ABC News' "Start Here" Podcast. "Start Here" on Friday morning begins with monkeypox. Professor Lawrence Gostin, a public health consultant who has advised the White House on the virus, explains the challenges of containing the disease. And, ABC News legal analyst Channa Lloyd describes the federal charges being brought against the officers involved in the shooting of Breonna Taylor. Then, ABC News' Josh Margolin reports on what Alex Jones' week in court could cost him in damages.
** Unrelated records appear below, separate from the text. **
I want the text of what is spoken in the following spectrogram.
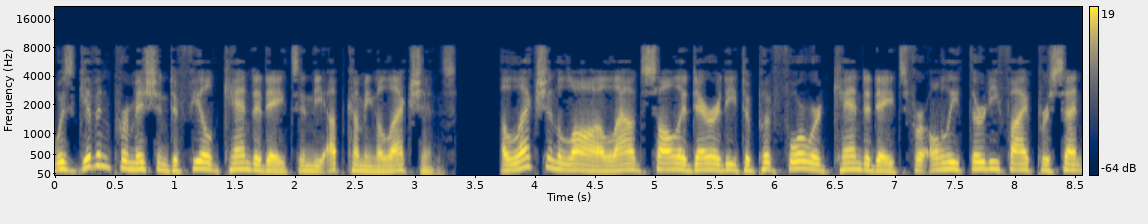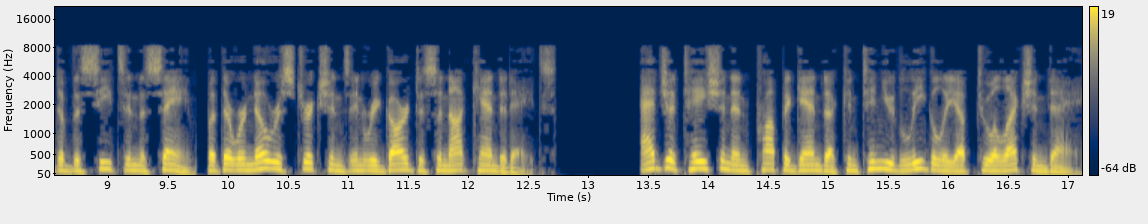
was given permission to field candidates in the upcoming elections. Election law allowed Solidarity to put forward candidates for only 35% of the seats in the Sejm, but there were no restrictions in regard to Senate candidates. Agitation and propaganda continued legally up to election day.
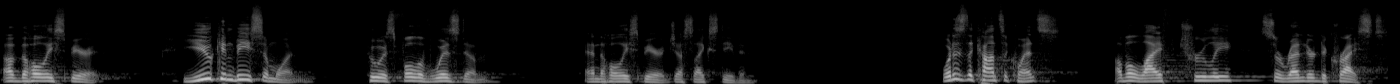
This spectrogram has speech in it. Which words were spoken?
of the Holy Spirit. You can be someone who is full of wisdom and the Holy Spirit, just like Stephen. What is the consequence of a life truly surrendered to Christ.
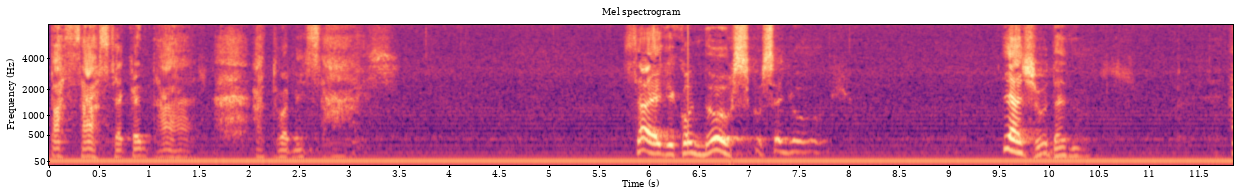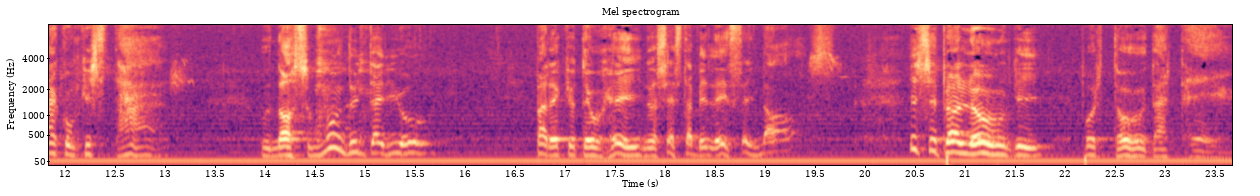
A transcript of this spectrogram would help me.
passaste a cantar a tua mensagem. Segue conosco, Senhor, e ajuda-nos a conquistar o nosso mundo interior para que o teu reino se estabeleça em nós e se prolongue por toda a terra.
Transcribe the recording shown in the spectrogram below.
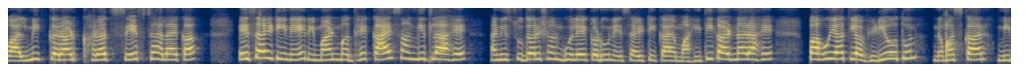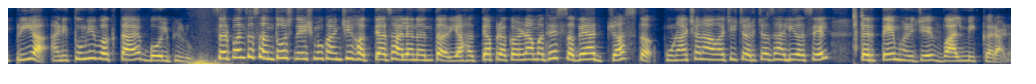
वाल्मिक कराड खरंच सेफ झालाय का? एस आय टीने रिमांडमध्ये काय सांगितलं आहे आणि सुदर्शन घुलेकडून एस आय टी काय माहिती काढणार आहे? पाहुयात या व्हिडिओतून. नमस्कार मी प्रिया आणि तुम्ही बघताय बोल भिडू. सरपंच संतोष देशमुखांची हत्या झाल्यानंतर या हत्या प्रकरणामध्ये सगळ्यात जास्त कुणाच्या नावाची चर्चा झाली असेल? तर ते म्हणजे वाल्मिक कराड.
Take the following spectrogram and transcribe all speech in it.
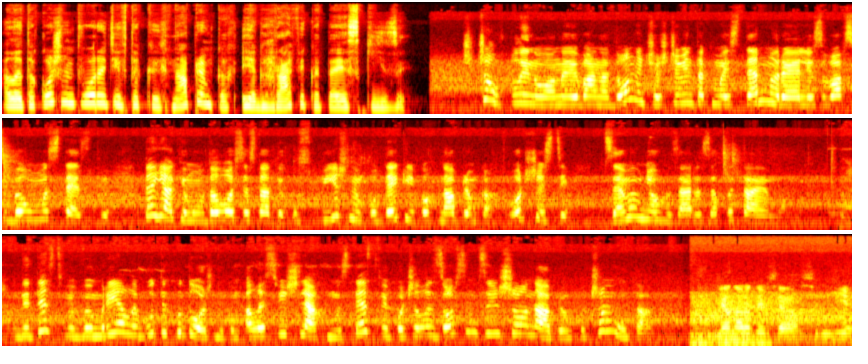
але також він творить і в таких напрямках, як графіка та ескізи. Що вплинуло на Івана Донича, що він так майстерно реалізував себе у мистецтві, та як йому вдалося стати успішним у декількох напрямках творчості, це ми в нього зараз запитаємо. В дитинстві ви мріяли бути художником, але свій шлях в мистецтві почали зовсім з іншого напрямку. Чому так? Я народився в сім'ї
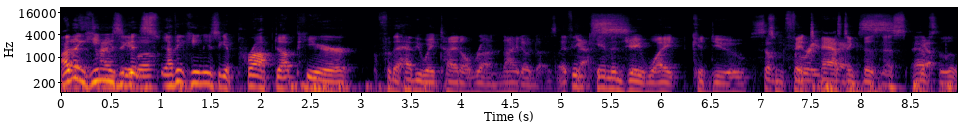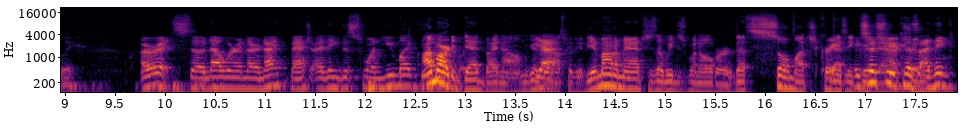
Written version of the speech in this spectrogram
I think he needs to get. I think he needs to get propped up here for the heavyweight title run. Naito does. I think Yes. him and Jay White could do some, Some fantastic business. Absolutely. All right, so now we're in our ninth match. I think this one you might. Be I'm already dead by now. I'm gonna Yeah. be honest with you. The amount of matches that we just went over, that's so much crazy. good Especially because. I think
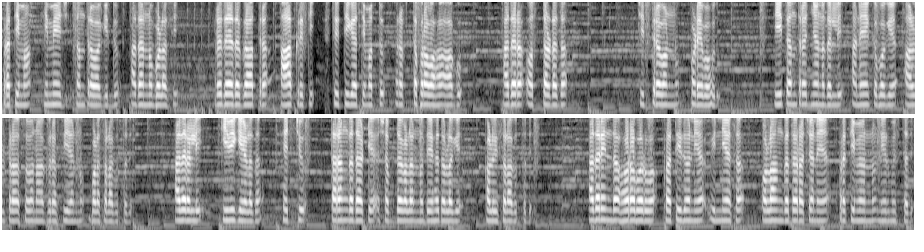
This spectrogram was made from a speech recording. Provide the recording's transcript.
ಪ್ರತಿಮ, ಇಮೇಜ್ ತಂತ್ರವಾಗಿದ್ದು ಅದನ್ನು ಬಳಸಿ ಹೃದಯದ ಗಾತ್ರ, ಆಕೃತಿ, ಸ್ಥಿತಿಗತಿ ಮತ್ತು ರಕ್ತ ಪ್ರವಾಹ ಹಾಗೂ ಅದರ ಒತ್ತಡದ ಚಿತ್ರವನ್ನು ಪಡೆಯಬಹುದು. ಈ ತಂತ್ರಜ್ಞಾನದಲ್ಲಿ ಅನೇಕ ಬಗೆಯ ಅಲ್ಟ್ರಾಸೋನೋಗ್ರಫಿಯನ್ನು ಬಳಸಲಾಗುತ್ತದೆ. ಅದರಲ್ಲಿ ಕಿವಿ ಕೇಳದ ಹೆಚ್ಚು ತರಂಗದಾಟಿಯ ಶಬ್ದಗಳನ್ನು ದೇಹದೊಳಗೆ ಕಳುಹಿಸಲಾಗುತ್ತದೆ. ಅದರಿಂದ ಹೊರಬರುವ ಪ್ರತಿಧ್ವನಿಯ ವಿನ್ಯಾಸ ಒಳಾಂಗದ ರಚನೆಯ ಪ್ರತಿಮೆಯನ್ನು ನಿರ್ಮಿಸುತ್ತದೆ.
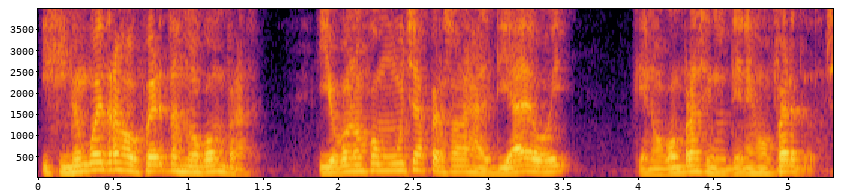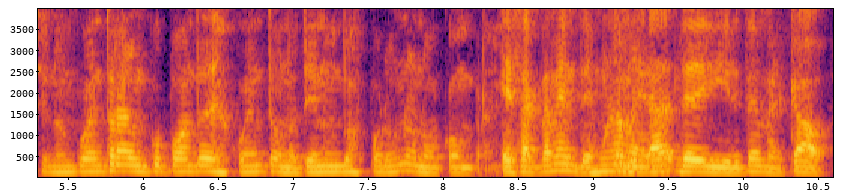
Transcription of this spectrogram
Y si no encuentras ofertas, no compras. Y yo conozco muchas personas al día de hoy que no compras si no tienes ofertas. Si no encuentras un cupón de descuento no tiene un 2x1, no compras. Exactamente, es una manera de dividirte el mercado.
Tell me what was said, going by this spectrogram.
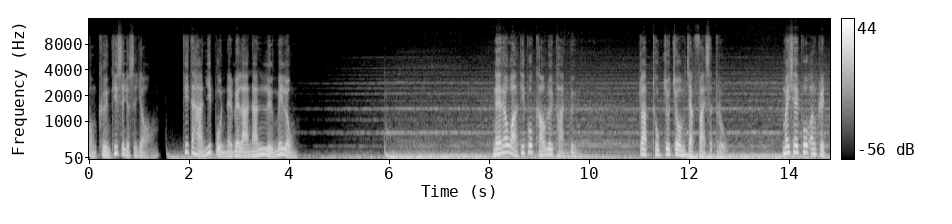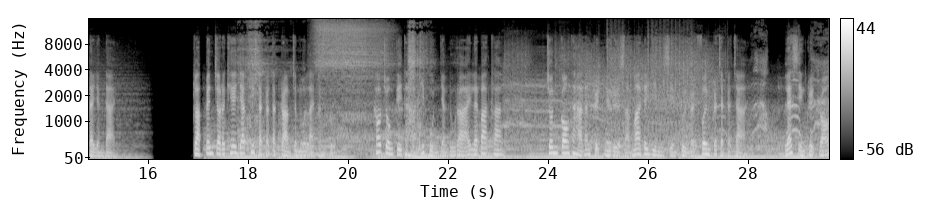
ของคืนที่สยดสยอง ที่ทหารญี่ปุ่นในเวลานั้นลืมไม่ลง ในระหว่างที่พวกเขาลุยผ่านบึง กลับถูกจู่โจมจากฝ่ายศัตรู ไม่ใช่พวกอังกฤษแต่อย่างใด กลับเป็นจระเข้ยักษ์ที่ตะกระตะกรามจำนวนหลายพันตัว เข้าโจมตีทหารญี่ปุ่นอย่างดุร้ายและบ้าคลั่ง จนกองทหารอังกฤษในเรือสามารถได้ยินเสียงปืนไรเฟิลกระจัดกระจาย และเสียงกรีดร้อง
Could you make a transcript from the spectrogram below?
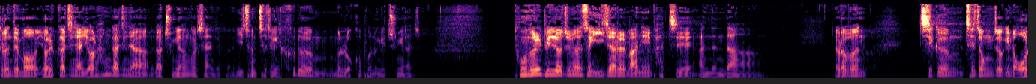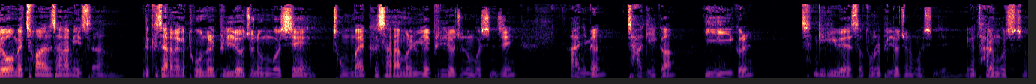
그런데 뭐열 가지냐 열한 가지냐가 중요한 것이 아니고 이 전체적인 흐름을 놓고 보는 게 중요하죠. 돈을 빌려주면서 이자를 많이 받지 않는다. 여러분 지금 재정적인 어려움에 처한 사람이 있어요. 근데 그 사람에게 돈을 빌려주는 것이 정말 그 사람을 위해 빌려주는 것인지 아니면 자기가 이익을 챙기기 위해서 돈을 빌려주는 것인지 이건 다른 것이죠.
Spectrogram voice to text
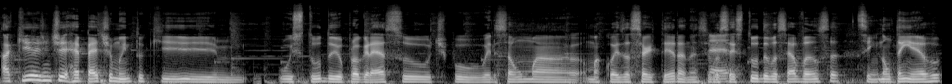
Aqui a gente repete muito que o estudo e o progresso, tipo, eles são uma, uma coisa certeira, né? Se É. você estuda, você avança, Sim. não tem erro.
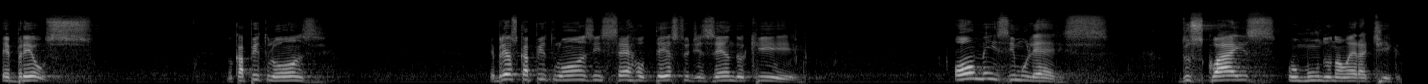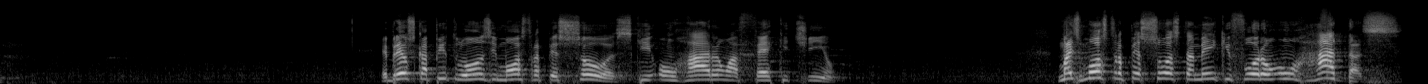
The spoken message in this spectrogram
Hebreus, no capítulo 11. Hebreus capítulo 11 encerra o texto dizendo que homens e mulheres dos quais o mundo não era digno. Hebreus capítulo 11 mostra pessoas que honraram a fé que tinham, mas mostra pessoas também que foram honradas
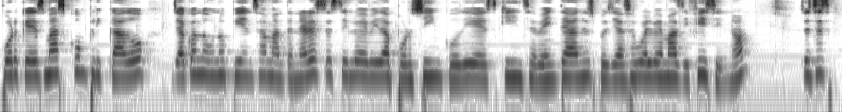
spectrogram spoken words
Porque es más complicado ya cuando uno piensa mantener este estilo de vida por 5, 10, 15, 20 años, pues ya se vuelve más difícil, ¿no? Entonces,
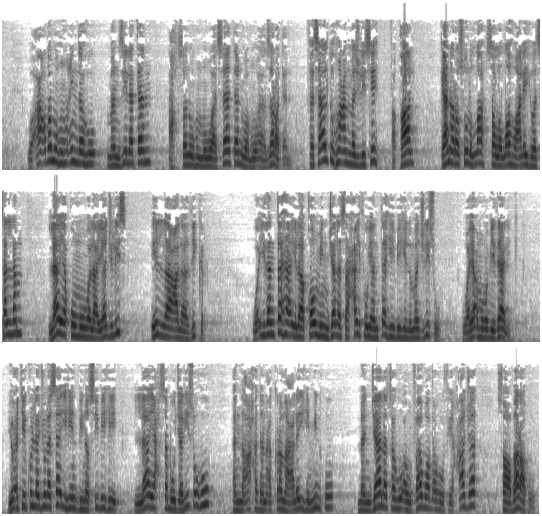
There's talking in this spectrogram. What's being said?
وأعظمهم عنده منزلة أحسنهم مواساة ومؤازرة. فسألته عن مجلسه فقال كان رسول الله صلى الله عليه وسلم لا يقوم ولا يجلس إلا على ذكر. وإذا انتهى إلى قوم جلس حيث ينتهي به المجلس ويأمر بذلك. يعطي كل جلسائه بنصيبه لا يحسب جليسه أن أحدا أكرم عليه منه من جالسه أو فاوضه في حاجة صابره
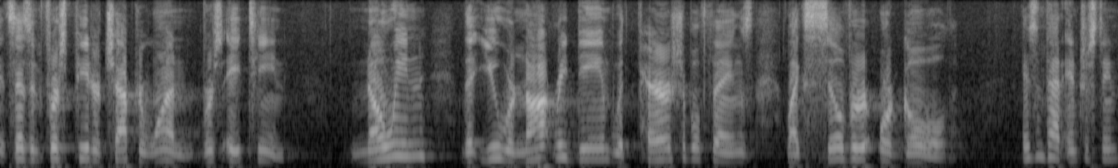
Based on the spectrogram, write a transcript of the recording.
It says in 1 Peter chapter 1 verse 18, knowing that you were not redeemed with perishable things like silver or gold. Isn't that interesting?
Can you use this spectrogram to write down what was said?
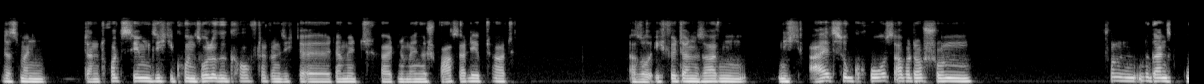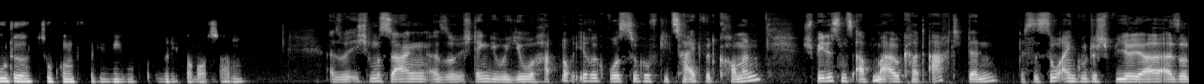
dass man dann trotzdem sich die Konsole gekauft hat und sich äh, damit halt eine Menge Spaß erlebt hat. Also ich würde dann sagen, nicht allzu groß, aber doch schon schon eine ganz gute Zukunft für die Wii U, würde ich voraussagen. Also ich muss sagen, also ich denke, die Wii U hat noch ihre große Zukunft. Die Zeit wird kommen. Spätestens ab Mario Kart 8, denn das ist so ein gutes Spiel, ja. Also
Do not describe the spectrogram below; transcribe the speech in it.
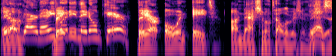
They Yeah. don't guard anybody. And they, don't care. they are 0 and 8 on national television this yes, year.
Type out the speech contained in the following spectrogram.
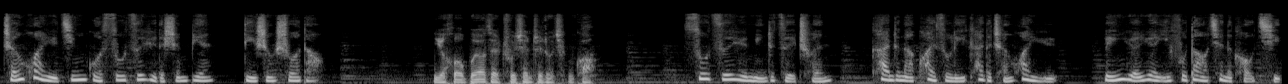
陈焕宇经过苏姿玉的身边，低声说道：“以后不要再出现这种情况。”苏姿玉抿着嘴唇，看着那快速离开的陈焕宇，林媛媛一副道歉的口气，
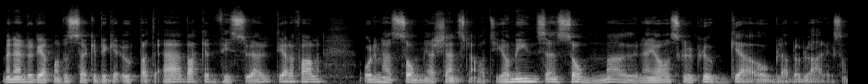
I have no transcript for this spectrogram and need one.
Men ändå det att man försöker bygga upp att det är vackert visuellt i alla fall. Och den här somriga känslan av att jag minns en sommar när jag skulle plugga och bla bla bla liksom.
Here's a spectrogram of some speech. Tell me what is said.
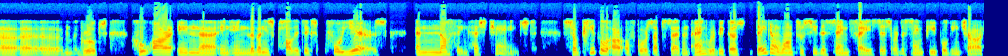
uh, uh groups, who are in, uh, in in Lebanese politics for years, and nothing has changed. So people are, of course, upset and angry because they don't want to see the same faces or the same people in charge.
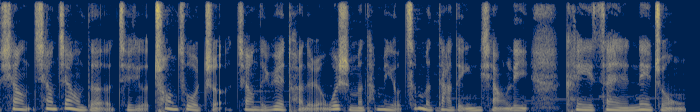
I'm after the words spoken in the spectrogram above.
像像这样的这个创作者、这样的乐团的人，为什么他们有这么大的影响力，可以在那种。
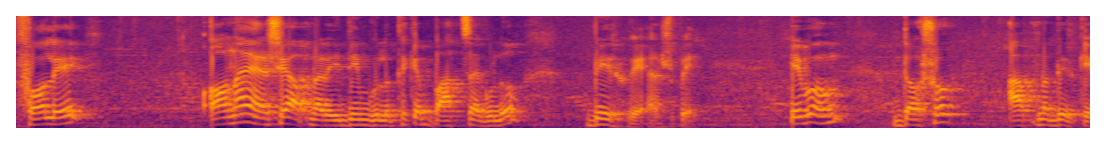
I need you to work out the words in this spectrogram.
ফলে অনায়াসে আপনার এই ডিমগুলো থেকে বাচ্চাগুলো বের হয়ে আসবে। এবং দর্শক, আপনাদেরকে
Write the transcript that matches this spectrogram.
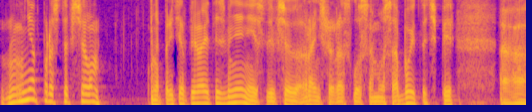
нет, просто все претерпевает изменения. Если все раньше росло само собой, то теперь э,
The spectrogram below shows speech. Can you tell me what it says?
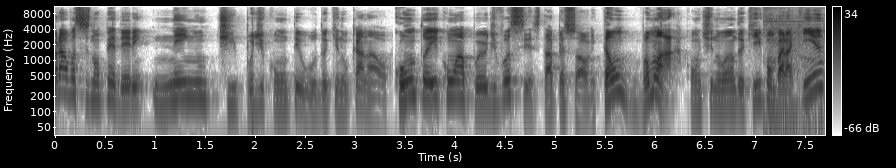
para vocês não perderem nenhum tipo de conteúdo aqui no canal. Conto aí com o apoio de vocês, tá pessoal? Então, vamos lá, continuando aqui com Baraquinha.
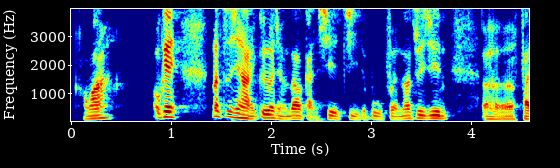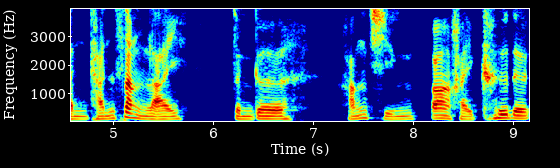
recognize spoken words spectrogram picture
好吗？OK，那之前海哥讲到感谢祭的部分，那最近呃反弹上来，整个行情，包括海哥的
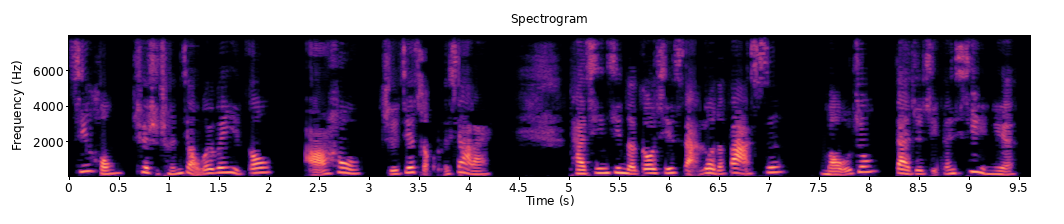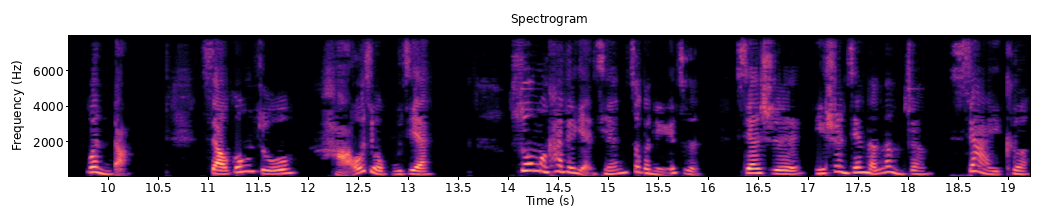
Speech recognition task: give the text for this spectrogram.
金红却是唇角微微一勾，而后直接走了下来。他轻轻的勾起散落的发丝，眸中带着几分戏谑，问道：“小公主，好久不见。”苏梦看着眼前这个女子，先是一瞬间的愣怔，下一刻，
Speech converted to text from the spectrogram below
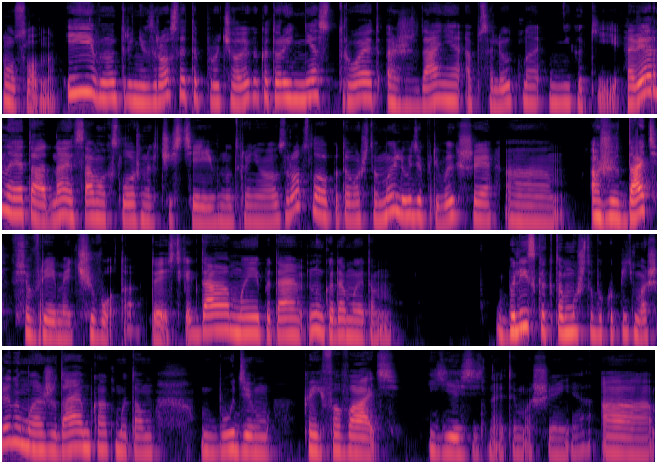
ну, условно. И внутренний взрослый — это про человека, который не строит ожидания абсолютно никакие. Наверное, это одна из самых сложных частей внутреннего взрослого, потому что мы люди, привыкшие э, ожидать все время чего-то. То есть, когда мы пытаем, ну, когда мы там близко к тому, чтобы купить машину, мы ожидаем, как мы там будем кайфовать ездить на этой машине, а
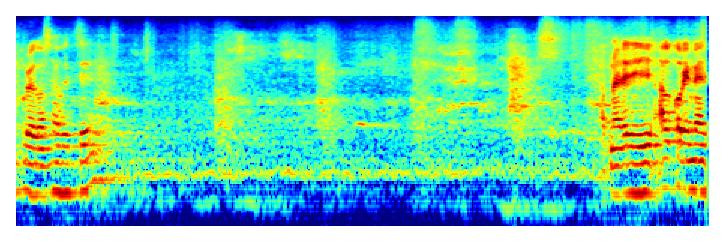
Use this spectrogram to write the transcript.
উপরে কষা হয়েছে আপনার এই আলকরিমের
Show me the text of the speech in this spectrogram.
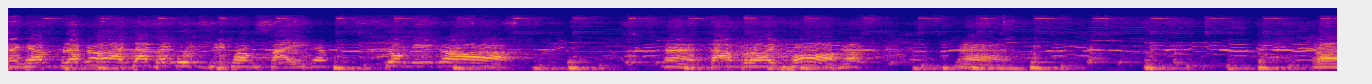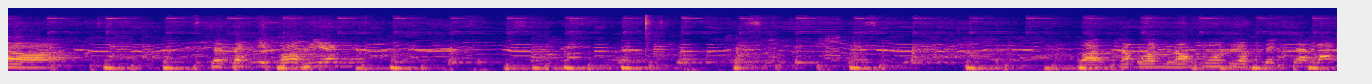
นะครับ แล้วก็อาจารย์ไพบุญศรีผ่องใสครับ ช่วงนี้ก็ตามรอยพ่อครับก็เศรษฐกิจพอเพียงครับฝั่งตำบลหนองมูลเหลือเป็นจรัก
  • President Joe Biden signs two bipartisan bills at 1 p.m. ET that will help hold those who commit fraud under COVID-19 small business relief programs accountable.
  • White House press secretary Karine Jean-Pierre holds a press briefing at 2 p.m. ET.
  • Donald Trump holds a rally Friday night in Waukesha, Wisconsin.
  • ABC's "This Week" Roundtable: Co-Anchor and ABC News Chief Washington Correspondent Jonathan Karl, former New Jersey Gov. and ABC News Contributor Chris Christie, Democracy for America CEO and ABC News Contributor Yvette Simpson, Executive Editor of The Associated Press Julie Pace

Download the ABC News app and select "The Note" as an item of interest to receive the day's sharpest political analysis.

The Note is a daily ABC News feature that highlights the day's top stories in politics. Please check back next week for the latest.

Related Topics

ABC News Live

24/7 coverage of breaking news and live events